A cursory examination of the hospital roof, especially over the emergency room where patients wait while exposed to the elements and weather, was conducted by the MGH team. After climbing the roof, it was apparent that a temporary “tarp” covering was in place to retard the influx of rain. The entire roof appeared to be in disrepair, and it is recommended that professional or local contracting services could be utilized to make interim repairs while awaiting government support. This would, at least, improve the morale of patients and hospital health care workers, who are, at present, remain exposed to rain during inclement weather while awaiting consultation with physician; in some cases, patients bring umbrellas into the hospital to keep dry.

The MGH team spent time going around the different departments of the hospital together with the Chief Nurse. As the Project Hope representative requested the team to find out what their “wish list” is, the Chief Nurse was more than willing to tell us what they were. Their central supply room is bare. Od sewing machines make surgical drapes, gauze and sheets. Old Foley catheters are used as tourniquets. The EKG machine is non-functional. The only equipment in the ICU is an oxygen tank. There is one charge nurse & one medication nurse with several “casual nurses” (similar to the per diem nurses) to care for patients. The medication nurse prepares all medications ahead of time and nurses use a simple kardex plan. As the team went thru all the different wards, they were able to talk with each patient and their families. They were very open to talk about their experiences and challenges during and after the typhoon. There were several children admitted with asthma, fever and diarrhea. All the patients in the men’s ward came in with cough or asthma attacks as chief complaints but after talking to them, all admitted to be being smokers since they were kids. One of the Project Hope volunteers is a Palliative Care Nurse and has offered to give an in-service on palliative care to the nurses, who were highly receptive to this. Continuing medical education opportunities are rare at the hospital. The nurses are very receptive to any educational instruction that the MGH team can offer.

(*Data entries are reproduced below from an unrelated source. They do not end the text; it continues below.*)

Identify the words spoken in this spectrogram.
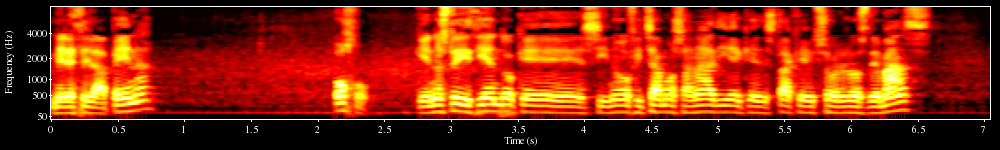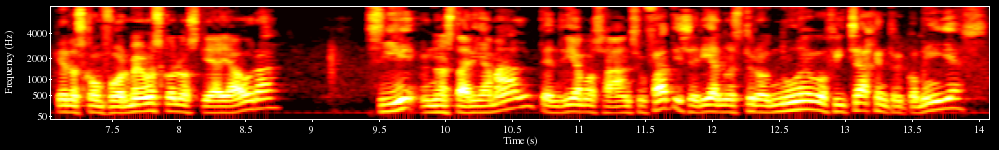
merece la pena. Ojo, que no estoy diciendo que si no fichamos a nadie que destaque sobre los demás, que nos conformemos con los que hay ahora, Sí, no estaría mal. Tendríamos a Ansu Fati, sería nuestro nuevo fichaje, entre comillas.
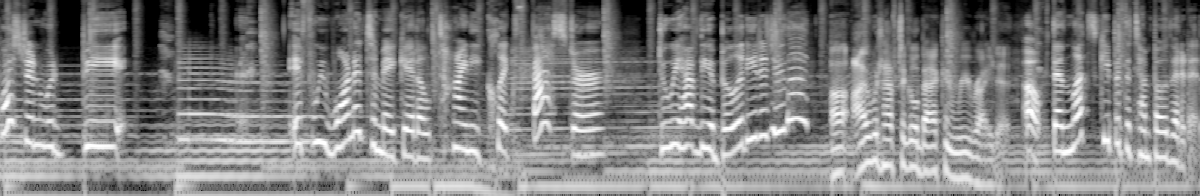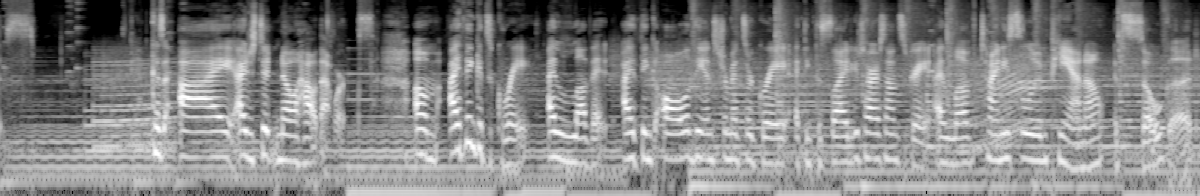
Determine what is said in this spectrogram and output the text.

December 3, 2013

The MGH team headed to Tapaz District Hospital in the province of Capiz, Philippines. Our team of 6, along with other Project Hope volunteers toured the hospital with Chief Nurse and met with the Director of the hospital. Tapaz District Hospital is a 25-bed secondary hospital that serves an average of 25 patients but can scale as high as 50 in crisis situations. Services include Internal Medicine, Family Medicine, Obstetrics, and Emergency and Trauma Care. Due to Typhoon Haiyan, patient volumes have surpassed capacity and seriously depleted hospital supplies.

The first day focused on seeing clients with lacerations, puncture wounds, and minor trauma. One of our team is from Iloilo, Philippines and speaks the dialect. He has become our interpreter. One specific case involved a male farmer in his late forties who incurred a severe foot laceration while “tilling soil.” The resulting wound required debridement, irrigation, and eight sutures to adequately approximate the edges and close the wound.  A clean dressing, a week long course of oral antibiotics and analgesics as required were provided; the patient was instructed to return in one week for follow-up and make every effort to “keep the wound clean.”

At the clinic, the MGH team met and talked with staff, oriented to clinic procedures, and got to know a bit about each other. We were invited to join staff for lunch at a local restaurant, which they hosted, being so grateful for our coming to help. They then took us for a walk to the main square and shopping area.